Empower Judges to boost justice
If less pay and poor working condition forced judges to quit their jobs, who then will provide justice to the victims of the hideous crimes happening in the country? A 2018 report by the African center on Strategic Studies, indicates that the conflict has devastated South Sudan’s judicial institutions; so, with the launch of Judiciary Reforms Mechanisms yesterday, we hope to see a better justice system which will include holding accountable criminals to pay for their crimes, give justice to the victims, survivors and finally instill hope in the people who have lost it from the judiciary. Year in year out, citizens report their dismay in the justice of our country because criminals are not arrested, no investigations are done when crimes are reported, fortunately when some law breakers test the cold jail cells, some are released while some escape; they call it a Prison Break like Scofield’s. The other sad truth that has been revealed also is that in the crowed prison cell in Juba are prisoners whose terms of sentence are long overdue but the Judiciary has no idea about their existence so they will continue to serve vacuum terms, killing their futures and filling the prisons to capacity. “In our judiciary, a good number of judges have left. One reason could be low pay, the working conditions in the judiciary is not attractive to many,” said the first vice president during the launch of the Judicial Reforms Mechanisms. In June, Peter Lam Both the SPLM Interim Secretary General expressed worry over court repercussion against the government saying people cannot work without salaries, “it was agreed that instead of going in for an increment for salaries structure every time, and that increment doesn’t actually reflect the situation on the ground” he was quoted saying.
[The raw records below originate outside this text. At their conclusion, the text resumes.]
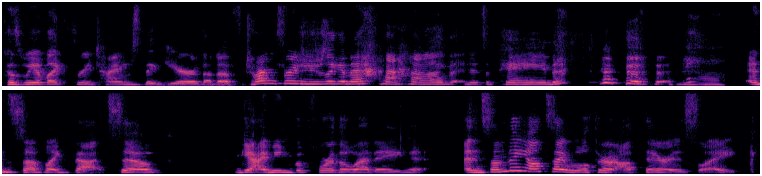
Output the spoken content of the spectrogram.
because we have like three times the gear that a photographer is usually going to have and it's a pain yeah. and stuff like that. So yeah, I mean before the wedding and something else I will throw out there is like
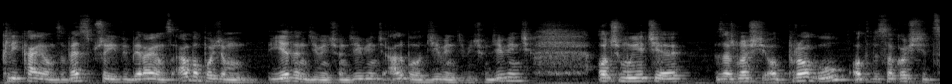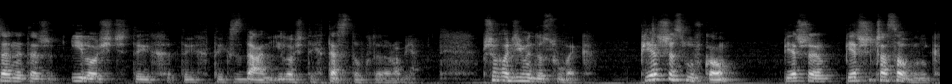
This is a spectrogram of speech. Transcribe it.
klikając wesprzyj, wybierając albo poziom 1,99 albo 9,99 otrzymujecie w zależności od progu, od wysokości ceny też ilość tych, tych, tych zdań, ilość tych testów, które robię. Przechodzimy do słówek. Pierwsze słówko, pierwszy, pierwszy czasownik.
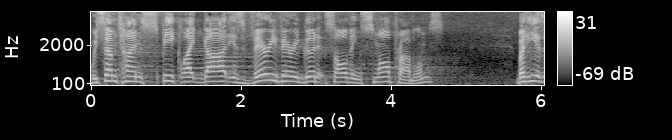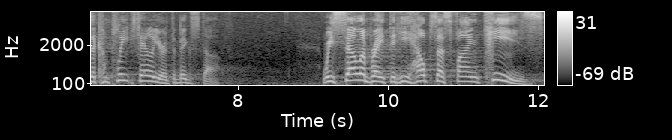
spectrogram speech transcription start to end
We sometimes speak like God is very, very good at solving small problems, but He is a complete failure at the big stuff. We celebrate that He helps us find keys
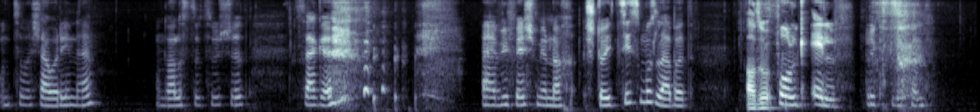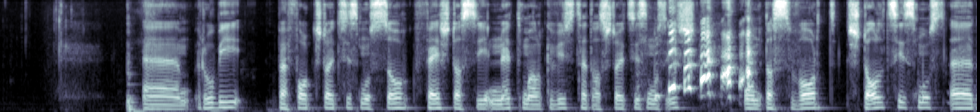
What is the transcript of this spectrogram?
und Zuschauerinnen und alles dazwischen sagen, äh, wie fest wir nach Stoizismus leben? Also, Folge 11, rückblickend. ähm, Ruby befolgt Stoizismus so fest, dass sie nicht mal gewusst hat, was Stoizismus ist und das Wort Stolzismus äh,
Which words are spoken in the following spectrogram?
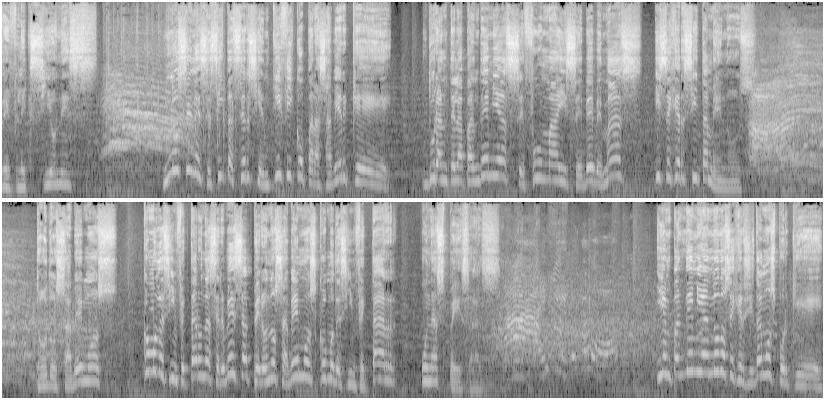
Reflexiones. No se necesita ser científico para saber que durante la pandemia se fuma y se bebe más y se ejercita menos. Todos sabemos cómo desinfectar una cerveza, pero no sabemos cómo desinfectar unas pesas. Y en pandemia no nos ejercitamos porque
So, if less pay and poor working conditions are the main causes of government workers quitting their jobs, how then will the government serve the people effectively?